While they said it’s too early to speak specifically about potential financing mechanisms or operating approaches, Woolford and Hirche are looking at options such as developing in opportunity zones, and at how to harness technology and the community network approach to drive efficiencies and reduce costs.
The ability to scale a middle-market model outside the Pacific Northwest is also a key goal, and one that Transforming Age’s foothold in the Midwest could help accomplish.
Beyond creating a middle-market product, Hirche and Woolford share a vision of creating integrated systems to improve the experience of aging by meeting evolving consumer expectations related to health, wellness and lifestyle.
To achieve that goal, Transforming Age is organized under the five “spheres” of housing, community services, technology, philanthropy and business services.
Hirche points to the progress that Transforming Age has already made across these spheres, which has resulted not only in a senior housing portfolio spanning the continuum of care and different price points, but increased access to community-based services and moves to address older adults’ other challenges, such as the daunting process of choosing a senior living community.
For example, Transforming Age recently launched the Vinesta.com website, to provide greater transparency around pricing than other senior housing referral sites offer.
In short, Hirche and Woolford believe that the future demands larger-scale, technology-forward senior housing and care organizations with diverse but coordinated service lines, and their affiliation is an effort to create just such an entity.

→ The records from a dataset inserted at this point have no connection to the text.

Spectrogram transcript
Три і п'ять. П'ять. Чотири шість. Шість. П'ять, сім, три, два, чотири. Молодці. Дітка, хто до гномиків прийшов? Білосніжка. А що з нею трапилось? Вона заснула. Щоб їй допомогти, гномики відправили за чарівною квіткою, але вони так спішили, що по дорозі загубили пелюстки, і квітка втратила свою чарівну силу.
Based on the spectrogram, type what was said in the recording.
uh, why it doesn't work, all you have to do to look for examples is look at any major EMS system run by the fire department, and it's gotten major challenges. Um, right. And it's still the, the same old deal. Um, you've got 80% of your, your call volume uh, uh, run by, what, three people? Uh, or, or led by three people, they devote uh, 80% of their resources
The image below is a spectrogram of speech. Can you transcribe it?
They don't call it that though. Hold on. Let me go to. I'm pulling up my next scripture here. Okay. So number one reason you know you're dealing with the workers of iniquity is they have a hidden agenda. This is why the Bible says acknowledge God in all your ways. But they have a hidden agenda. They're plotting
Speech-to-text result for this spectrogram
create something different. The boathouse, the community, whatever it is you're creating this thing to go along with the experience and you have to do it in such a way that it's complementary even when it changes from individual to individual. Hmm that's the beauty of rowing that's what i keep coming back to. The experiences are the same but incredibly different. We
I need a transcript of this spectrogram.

“That’s absolutely where we believe the world has to move … providing continuing population health management for older adults at large scale,” Hirche said. “We are building it, and we’ll continue to build that out, including new business categories, new business models, and new innovative ways of serving people.”